** Opening RECORDS PROVIDED block **

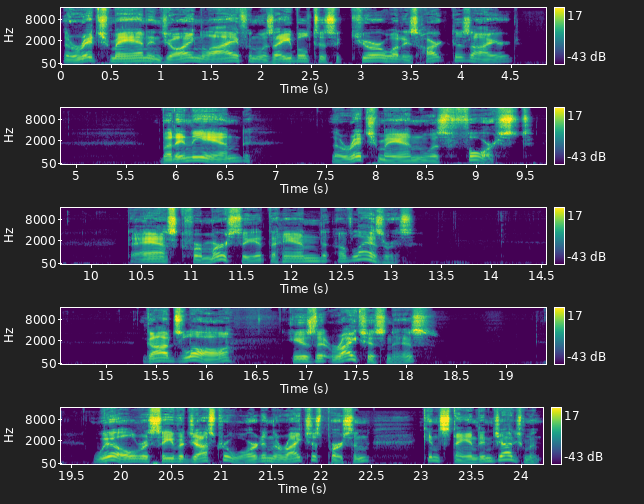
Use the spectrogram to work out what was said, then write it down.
the rich man enjoying life and was able to secure what his heart desired, but in the end, the rich man was forced to ask for mercy at the hand of Lazarus. God's law is that righteousness will receive a just reward, and the righteous person can stand in judgment,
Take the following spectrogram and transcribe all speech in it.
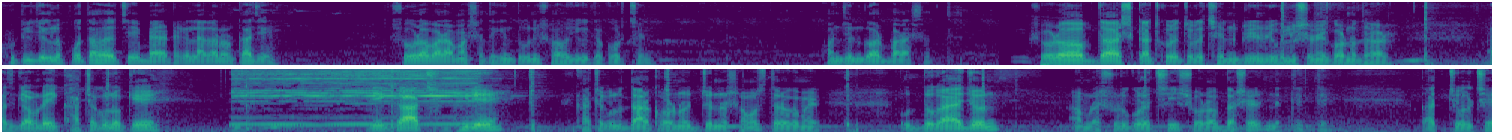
খুঁটি যেগুলো পোতা হয়েছে, বেড়াটাকে লাগানোর কাজে সৌরভ আর আমার সাথে কিন্তু উনি সহযোগিতা করছেন। অঞ্জনগড় বারাসাত। সৌরভ দাস কাজ করে চলেছেন গ্রিন রিভলিউশনের কর্ণধার। আজকে আমরা এই খাঁচাগুলোকে, যে গাছ ঘিরে খাঁচাগুলো দাঁড় করানোর জন্য সমস্ত রকমের উদ্যোগ আয়োজন আমরা শুরু করেছি সৌরভ দাসের নেতৃত্বে। কাজ চলছে।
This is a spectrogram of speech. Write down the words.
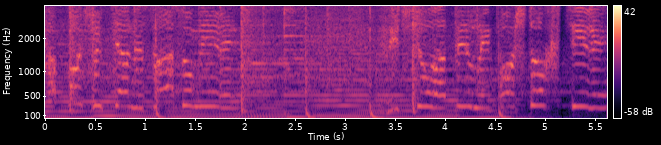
та почуття незрозумілі, відчула дивний поштовх тілі.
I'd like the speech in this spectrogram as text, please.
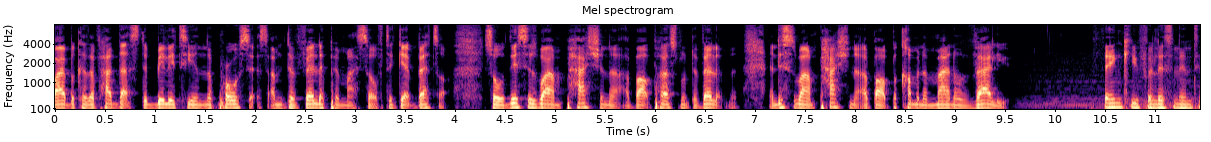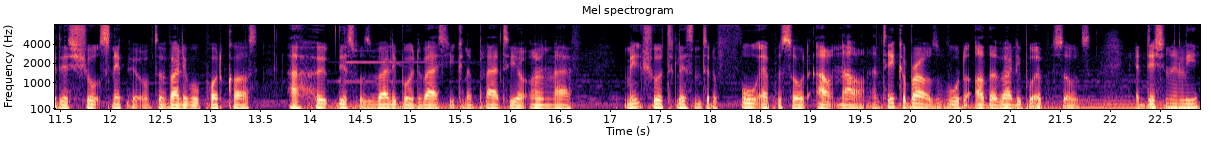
Why? Because I've had that stability in the process. I'm developing myself to get better. So this is why I'm passionate about personal development. And this is why I'm passionate about becoming a man of value. Thank you for listening to this short snippet of the Valuable Podcast. I hope this was valuable advice you can apply to your own life. Make sure to listen to the full episode out now and take a browse of all the other valuable episodes. Additionally,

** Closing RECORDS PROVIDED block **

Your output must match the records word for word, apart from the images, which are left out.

Use the spectrogram to work out what was said, then write it down.
the rich man enjoying life and was able to secure what his heart desired, but in the end, the rich man was forced to ask for mercy at the hand of Lazarus. God's law is that righteousness will receive a just reward, and the righteous person can stand in judgment,
Take the following spectrogram and transcribe all speech in it.
খুঁটি যেগুলো পোতা হয়েছে, বেড়াটাকে লাগানোর কাজে সৌরভ আর আমার সাথে কিন্তু উনি সহযোগিতা করছেন। অঞ্জনগড় বারাসাত। সৌরভ দাস কাজ করে চলেছেন গ্রিন রিভলিউশনের কর্ণধার। আজকে আমরা এই খাঁচাগুলোকে, যে গাছ ঘিরে খাঁচাগুলো দাঁড় করানোর জন্য সমস্ত রকমের উদ্যোগ আয়োজন আমরা শুরু করেছি সৌরভ দাসের নেতৃত্বে। কাজ চলছে।
This is a spectrogram of speech. Write down the words.
та почуття незрозумілі, відчула дивний поштовх тілі.
I'd like the speech in this spectrogram as text, please.
Why? Because I've had that stability in the process. I'm developing myself to get better. So this is why I'm passionate about personal development. And this is why I'm passionate about becoming a man of value. Thank you for listening to this short snippet of the Valuable Podcast. I hope this was valuable advice you can apply to your own life. Make sure to listen to the full episode out now and take a browse of all the other valuable episodes. Additionally,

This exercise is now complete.